Stipe Miocic, his voice sounding like someone was dragging gravel over cement in the background, was introduced by Joe Rogan after his giant-killing win over Francis Ngannou as “the baddest man on the planet”, as the UFC brands their heavyweight champion. Stipe’s response was a semi-shrug, and you legitimately may have missed or misheard it.
I mean, I’m not the scariest, but I’m the baddest.
That was perhaps the most intelligible part of an increasingly garbled interview, in which Stipe, who had just put his opponent through four rounds of hell, gave Ngannou his dues as a tough dude, said getting caught in the first round was his own fault and he would improve, and then reminded everyone that none of this means shit — he’s going to be a dad soon! Hell yeah!
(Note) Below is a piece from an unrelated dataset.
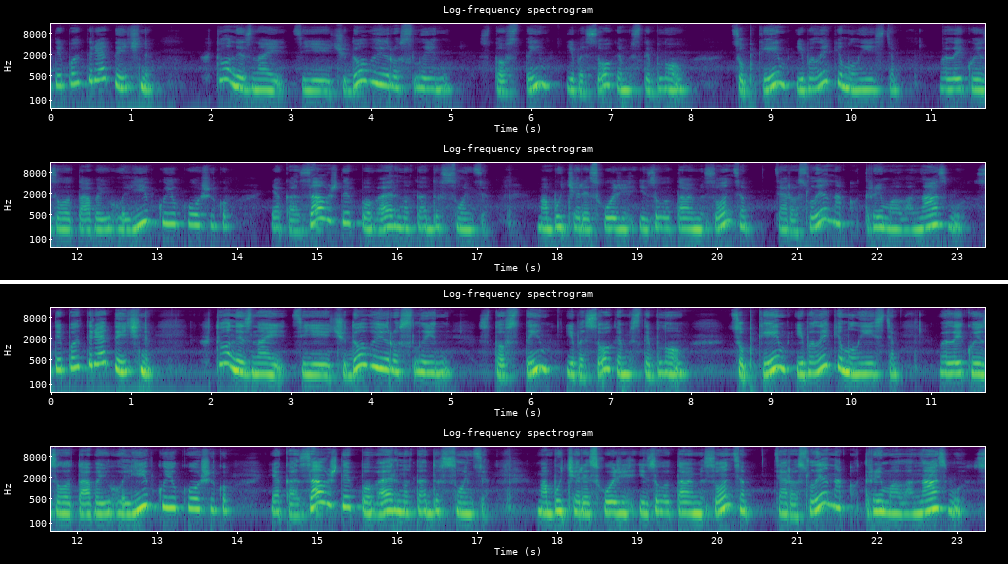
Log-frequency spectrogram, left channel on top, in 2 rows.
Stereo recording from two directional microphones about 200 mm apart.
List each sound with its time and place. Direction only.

Stipe is right. He is pretty scary, but as a firefighter, his presence is more tuned to be reassuring than intimidating. He refuses to come out and talk trash with his opponents (not that we could understand him anyway), and when he does open up, he’s more silly than scary. Yet, he’s the first man in history to defend that UFC belt more than twice in a row. He did that while still working nearly full-time as a firefighter and EMT in cold, windswept Ohio.
There is something remarkable about how Stipe manages be the most unassuming, yet the best UFC heavyweight in history. That kept running through my head before this fight started, especially in contrast to the man-mountain that is Francis Ngannou. Miocic is a big man, a true heavyweight at 245 or so, and a phenomenal athlete, but his build wouldn’t catch a second glance at the beach or the gym. Somehow, knocking out five UFC opponents in a row still had him pegged as an underdog against Francis Ngannou. His craggy face has been compared to an overgrown Woody Harrelson, and his hoarse growl is like a blue-collar Cleveland version of the Batman voice. He even has a day job, one where almost no one realizes- or really cares- he’s the UFC heavyweight champion.
Stipe isn’t the scariest. But he is the baddest. After he dominated four rounds out of five, it’s easy for forget what a wild, wild ride that first one was. Round one of this fight is easily on the shortlist for best round in heavyweight championship history. Ngannou unleashed all his power, and for a couple minutes it was not a sure thing Stipe would survive it. He focused entirely on defense at times, rolling, slipping, and ducking for single-legs that mostly turned into clinch time. Finally, he unleashed a one-two of his own, cracking Ngannou on the jaw, but the Cameroonian wasn’t going to be intimidated by punching power. It was Stipe’s wrestling that eventually tipped the scale; he shot in and Ngannou, starting to feel the effects of the ferocious pace he had set, went down. Stipe managed to put in some ground and pound. Ngannou got back up, but he was near the end of his gas tank.
The second round was to be more of the same; Ngannou, exhausted, saw his speed diminished, but his power was still there, so Stipe focused on taking him to the mat and leaning his weight on the big man. Even into the third round, Ngannou still managed to crack Stipe with a big shot, but couldn’t stay upright long enough for it to matter. Stipe ground and chipped and ground on him, a grueling strategy that broke Francis’ ability, if not his will, to fight. The most amazing part is that Ngannou somehow hung in there until the finish, his will to fight subsumed under 263 pounds screaming for oxygen.
It was exactly the kind of gritty, grinding warfare that favored a guy who makes his living dealing with high-stress scenarios. Not the scariest... but the baddest.